On July 23, 2009, the Appellate Division decided Barbara Cannella v. Board of Trustees, The Public Employees’ Retirement System, Docket No.: A-4389-07T2. In the case, Barbara Cannella appealed the decision of the Board of Trustees of the Public Employees’ Retirement System (“Board”) denying her application for accidental disability retirement benefits under N.J.S.A. 43:15A-43.

On December 26, 2002, Cannella, a State employee working for the Division of Youth and Family Services, arrived at the parking lot designated for State employees where she was assigned to park. The parking lot was located a block from the building where she worked.

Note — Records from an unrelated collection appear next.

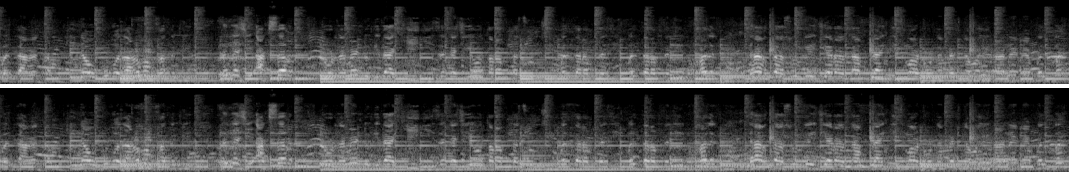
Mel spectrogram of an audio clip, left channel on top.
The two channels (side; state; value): both; normal; correlation 0.39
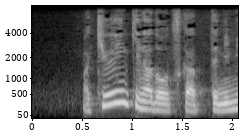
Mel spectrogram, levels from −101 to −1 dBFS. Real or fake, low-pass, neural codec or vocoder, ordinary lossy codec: real; 7.2 kHz; none; none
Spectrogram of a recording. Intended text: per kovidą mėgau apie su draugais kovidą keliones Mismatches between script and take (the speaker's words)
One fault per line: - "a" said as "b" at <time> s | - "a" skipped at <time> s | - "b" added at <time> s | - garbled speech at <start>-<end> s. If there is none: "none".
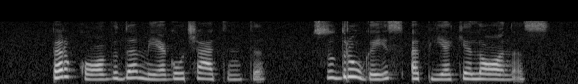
- "apie" said as "čatinti" at 2.0 s
- "kovidą" said as "apie" at 4.2 s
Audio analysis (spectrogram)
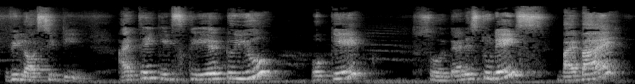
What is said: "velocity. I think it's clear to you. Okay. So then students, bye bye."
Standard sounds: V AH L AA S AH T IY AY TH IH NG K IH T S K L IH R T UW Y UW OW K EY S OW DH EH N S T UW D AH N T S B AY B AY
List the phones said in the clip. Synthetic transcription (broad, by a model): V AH L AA S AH T IY AY T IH NG K IH T S K L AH R T UW Y UW OW K EY S OW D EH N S T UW D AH T S B AY B AY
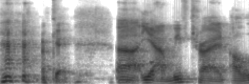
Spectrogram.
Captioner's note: laughs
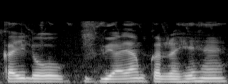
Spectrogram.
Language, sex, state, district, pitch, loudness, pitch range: Hindi, male, Haryana, Charkhi Dadri, 135 Hz, -15 LUFS, 130-145 Hz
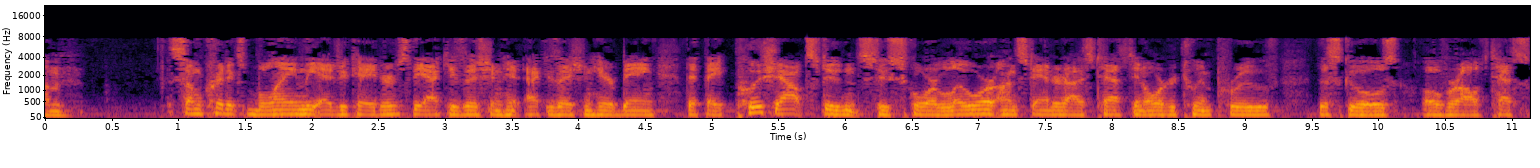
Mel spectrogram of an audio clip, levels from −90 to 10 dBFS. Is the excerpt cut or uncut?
uncut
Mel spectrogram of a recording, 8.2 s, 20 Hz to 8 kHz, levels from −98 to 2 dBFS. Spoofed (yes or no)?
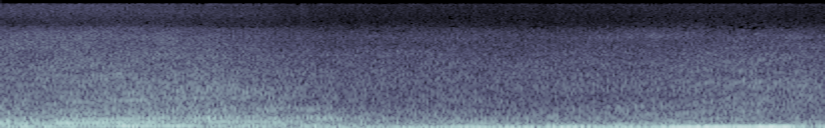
no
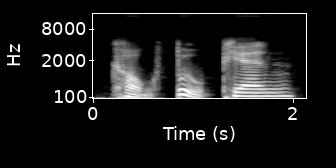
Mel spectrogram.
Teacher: Where horror movies translates to 恐怖片. 恐怖片 uses a falling rising tone on O, a falling tone on U, and a high level tone on A, making it 恐怖片.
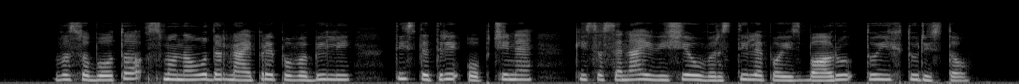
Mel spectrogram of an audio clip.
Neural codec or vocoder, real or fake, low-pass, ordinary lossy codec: none; real; 7.2 kHz; AAC, 32 kbps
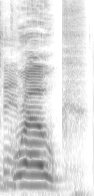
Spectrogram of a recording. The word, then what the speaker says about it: groke: Now, am I saying it's Scottish? No. But it's groke. – You probably saying it all the way wrong. – No, I'm saying it right.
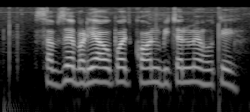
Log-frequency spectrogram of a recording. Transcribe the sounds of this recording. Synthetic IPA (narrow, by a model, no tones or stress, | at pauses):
sɐbsebəɽ̤ijaʊpəd͡ʒkɔːnbiːt͡ʃənmẽɦoːt̪e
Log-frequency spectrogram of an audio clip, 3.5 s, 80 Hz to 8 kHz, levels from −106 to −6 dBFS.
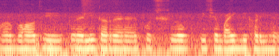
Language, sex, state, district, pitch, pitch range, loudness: Hindi, male, Chhattisgarh, Raipur, 145 Hz, 140-150 Hz, -13 LUFS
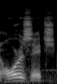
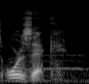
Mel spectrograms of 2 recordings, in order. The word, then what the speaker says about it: Orzick: he's one for one it was announced as evan orzich our pronunciation guide has it as orzek and usually as a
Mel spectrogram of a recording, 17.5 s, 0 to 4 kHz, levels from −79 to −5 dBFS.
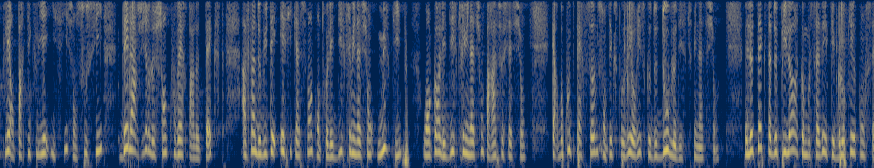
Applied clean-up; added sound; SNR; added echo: none; Crushing; 12 dB; none.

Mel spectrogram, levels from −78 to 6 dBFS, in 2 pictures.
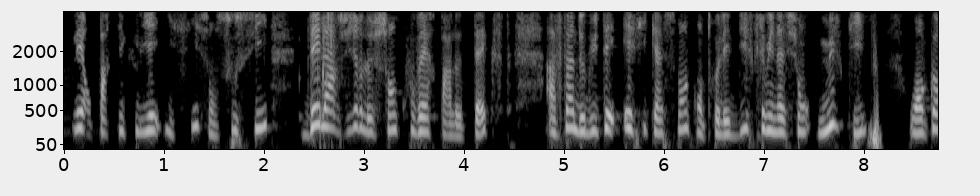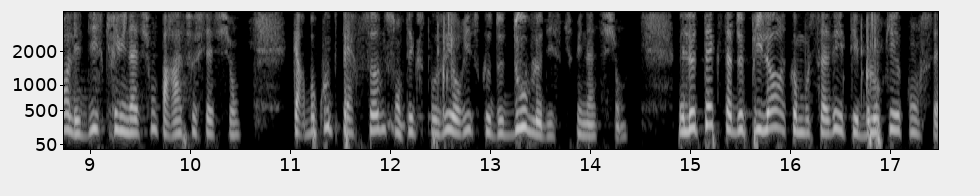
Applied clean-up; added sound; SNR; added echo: classical method spectral subtraction.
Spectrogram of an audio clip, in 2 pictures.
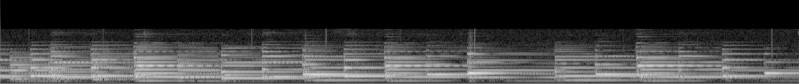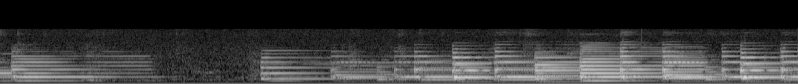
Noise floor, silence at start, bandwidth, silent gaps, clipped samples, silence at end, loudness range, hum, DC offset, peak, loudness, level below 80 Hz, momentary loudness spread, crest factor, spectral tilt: -45 dBFS; 0 s; 5.4 kHz; none; under 0.1%; 0 s; 12 LU; none; 0.8%; -2 dBFS; -18 LUFS; -68 dBFS; 14 LU; 16 dB; -8 dB/octave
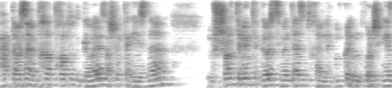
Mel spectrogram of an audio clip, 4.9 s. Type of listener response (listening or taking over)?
taking over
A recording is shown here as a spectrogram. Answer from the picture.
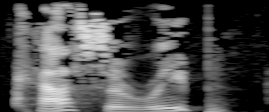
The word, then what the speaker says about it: cassareep: Kasarip. – Kasarip. – Kasarip. – Spell it. – C-A-S-S-A-R-E-E-P.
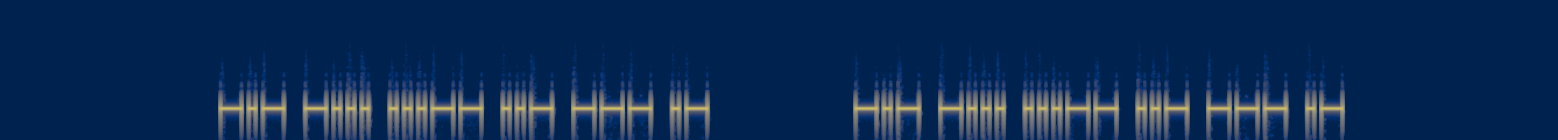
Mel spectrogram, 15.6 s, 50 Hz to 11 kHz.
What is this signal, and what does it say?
Morse code, heard as a keyed tone, about 17 wpm, 700 Hz. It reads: KB3UOA KB3UOA
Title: USA Call Signs - 6 Characters - Repeated 2x - 17wpm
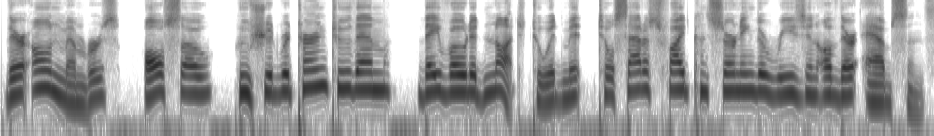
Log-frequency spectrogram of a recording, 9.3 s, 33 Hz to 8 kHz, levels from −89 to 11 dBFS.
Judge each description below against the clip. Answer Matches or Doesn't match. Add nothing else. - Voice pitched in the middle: Matches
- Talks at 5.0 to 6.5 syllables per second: Doesn't match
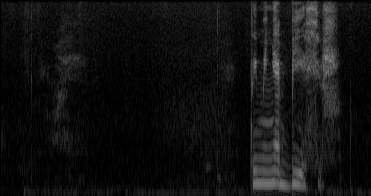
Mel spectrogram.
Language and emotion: Russian, angry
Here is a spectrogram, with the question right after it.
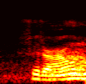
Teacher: فرعون میں را باریک ہے فا کی زیر کی وجہ سے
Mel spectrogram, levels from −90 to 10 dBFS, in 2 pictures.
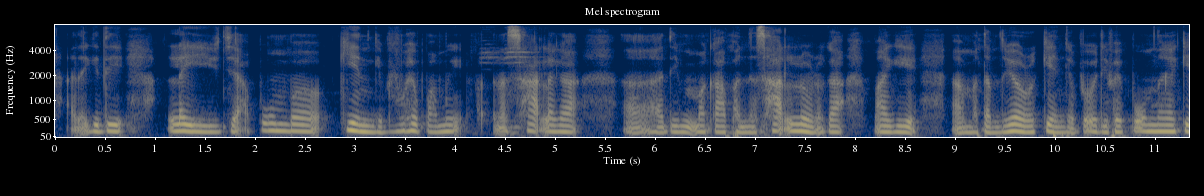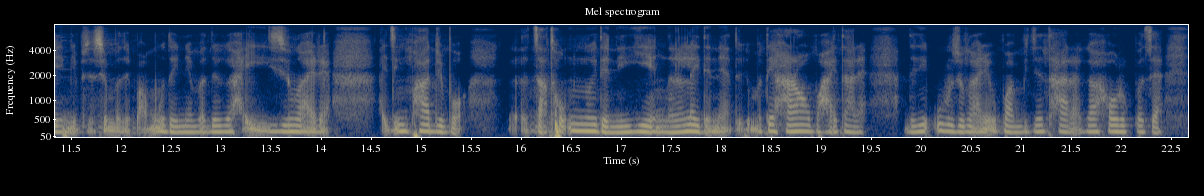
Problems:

As she exited her vehicle, she slipped and fell on ice, sustaining injuries.

On April 19, 2006, the Board determined that due to the injuries incurred in the fall, Cannella was permanently and totally disabled from performing her regular and assigned duties, but did not qualify for accidental disability benefits within the meaning of N.J.S.A. 43:15A-43. In order to be entitled to accidental disability retirement benefits, the statute requires that the disabling injury be “as a direct result of a traumatic event occurring during and as a result of the performance of [her] regular or assigned duties.” The Board determined that she did not meet this criterion and denied her application for accidental disability retirement benefits.

Cannella appealed and the case was sent to an Administrative Law Judge (“ALJ”) for an administrative hearing. Following cross-motions for summary judgment, the ALJ found that because Cannella was a block away from her place of employment when she fell, she had not yet completed her commute and, as a result, the fall had not occurred “during and as a result of the performance of [her] regular or assigned duties.” As such, the ALJ granted the Board’s motion for summary judgment and dismissed the appeal. By letter dated May 27, 2008, the Board adopted the Initial Decision of the ALJ and denied Cannella’s application for accidental disability retirement benefits. This appeal ensued.

The Appellate Division affirmed the Board’s determination and dismissed Cannella’s appeal. The Court indicated that Cannella had not reached her employer’s building, but still had another block to go. Moreover, she was not at the premises where she worked when she fell. At the time of her fall, she had not begun any preliminary efforts in commencement of work, but rather still had to continue her commute on foot to her workplace. According to the Court, to award accidental disability retirement benefits under these circumstances would be to significantly extend the scope of coverage. The statutory language was designed to reassert the going and coming rule present in workers’ compensation law, providing that workers were not entitled to benefits for injuries sustained while traveling to and from work. Thus, the Court held the Board’s application of the accidental disability statute to the facts of the case was consistent with the legislative intent to enforce the going and coming rule.

This case illustrates some of the crucial issues which arise during the course of a public pension appeal. Factors such as where and when an accident took place become vital in determining whether an individual qualifies for accidental disability retirement benefits under the statue. As such, it is important that you retain a highly qualified, experienced attorney should you determine to file for accidental disability retirement benefits in order to maximize your chances for recovery.